Actress Aedin Moloney, who has had great success in the last few years in her roles in Dancing at Lughnasa and Air Swimming, and most recently in her brilliantly reviewed A Most Dangerous Woman about the life of George Eliot, asked if her presentation could be a “bit of a surprise.” Why not? Whatever Aedin comes up with is bound to be incredibly special. We’re honored to have her.
And closing out what is sure to be a great evening will be actor and voiceover artist Andy Baldeschwiler. Andy’s recent stage credits include work with The Pearl Theatre Company, Shakespeare on the Sound, The Glass Eye, and the Accidental Shakespeare Company; he has also appeared in a few short films and web series. A lover of words and storytelling, Andy said “I’m excited to be sharing with the AWoW audience some humor and wit from one of my favorite writers.” Can you guess whom that might be?
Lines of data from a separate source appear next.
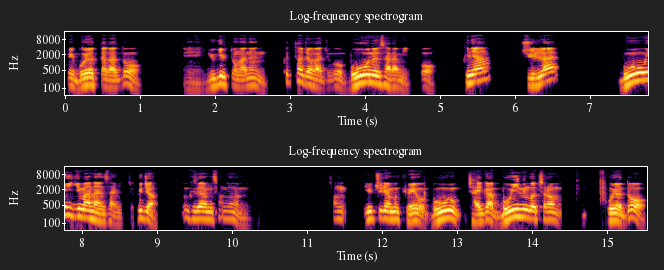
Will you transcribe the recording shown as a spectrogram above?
교회 모였다가도 6일 예, 동안은 흩어져 가지고 모으는 사람이 있고 그냥 주일날 모이기만 하는 사람 있죠. 그죠? 그 사람이 성령 없는 거예요. 성, 일주일에 한번 교회 모 자기가 모이는 것처럼 보여도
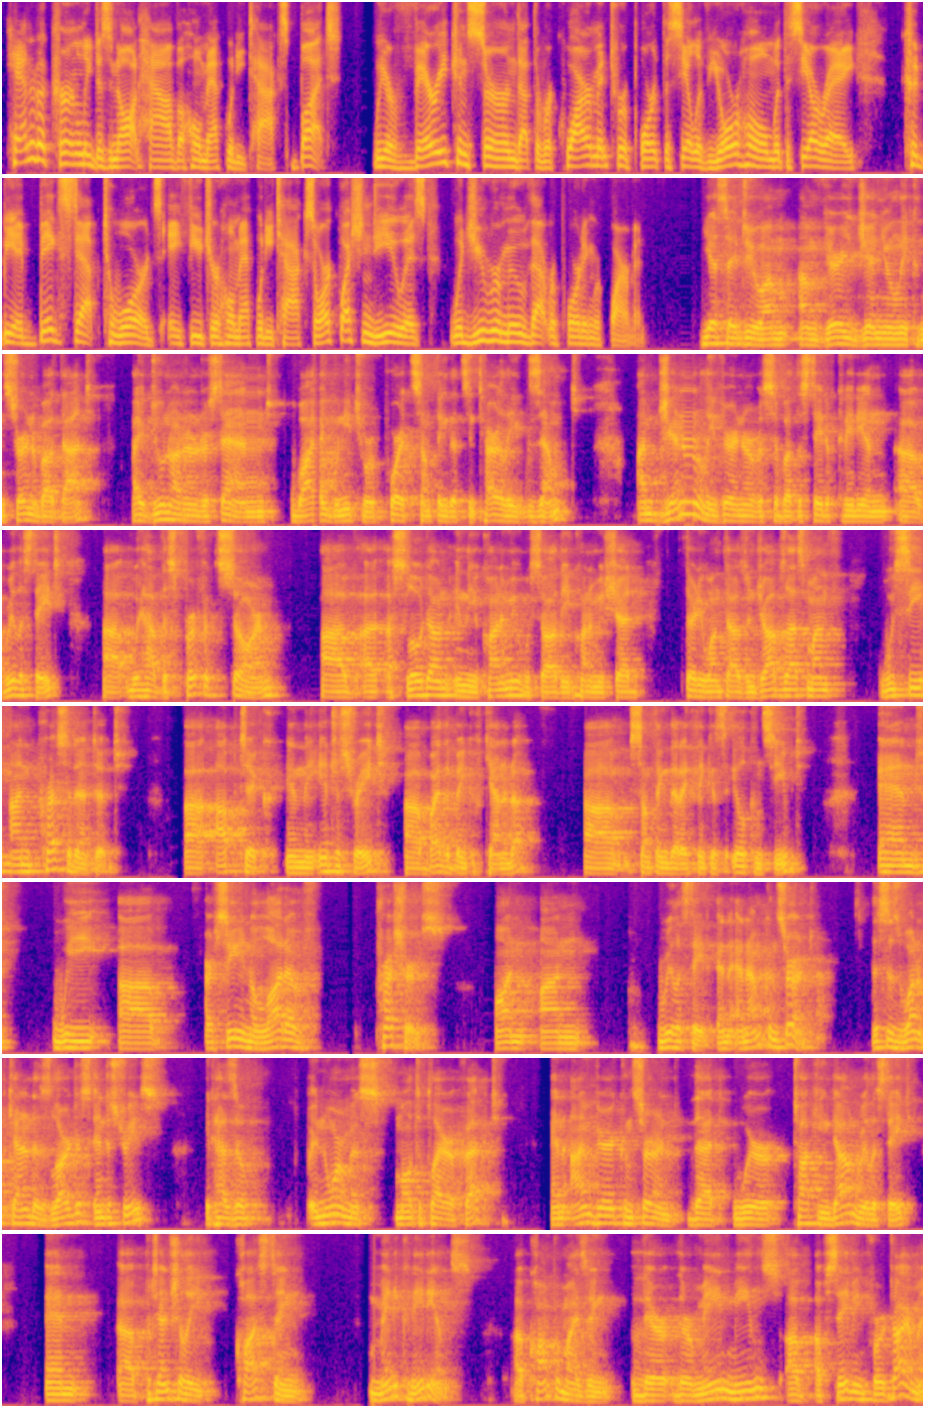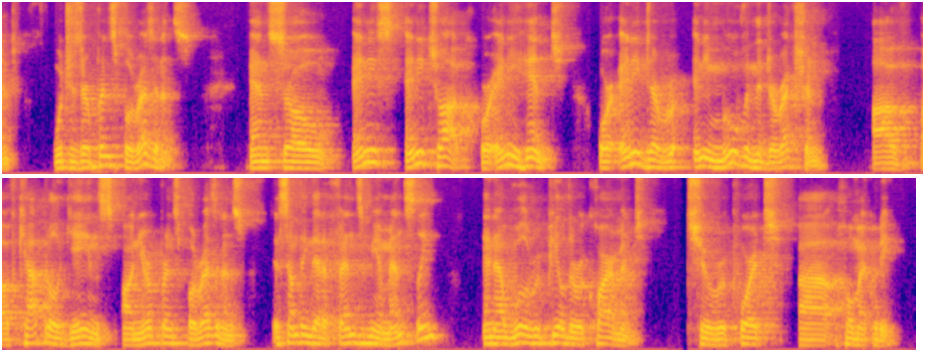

The fun begins at 7pm–please arrive on time–at The Cell Theater, 338 W23rd St., NYC. Hope to see you there.
Artists Without Walls is happy to announce that Yuri Martín Juárez Yllescas guitarist, arranger and composer, will be performing at Artists Without Walls First Anniversary Showcase on Tuesday, January 28, 7pm at The Cell Theater.
Yuri began his career in 1996 as guitarist for various groups of Afro-Peruvian music, folk and fusion. His musical training ranges from formal studies with the Afro-Peruvian masters of the guitar Pepe Torres, Alvaro Lagos and Jorge Madueño and more “street” experience in Afro-Peruvian peñas.
Yuri has shared the stage and recorded with Eva Ayllón, Susana Baca, Chaqueta Piaggio Ebelin Ortiz, Pilar de la Hoz, Carmina Cannavino, Mariella Valencia, Pamela Rodriguez, Elena Romero, iconic Peruvian composers Kiri Escobar and Javier Lazo, and trail blazing bands including the Gabriel Alegría Afro-Peruvian Sextet, Novalima, Teatro del Milenio and Sin Líneas en el Mapa, among others.
In December of 2009 Yuri received the Latin Jazz Corner Awards in the categories of Best Afroperuvian Jazz Album and Best Latin Jazz Guitarist debut for his work “Afroperuano.”
Here’s a great cut of Yuri accompanying singer Sofia Tosello.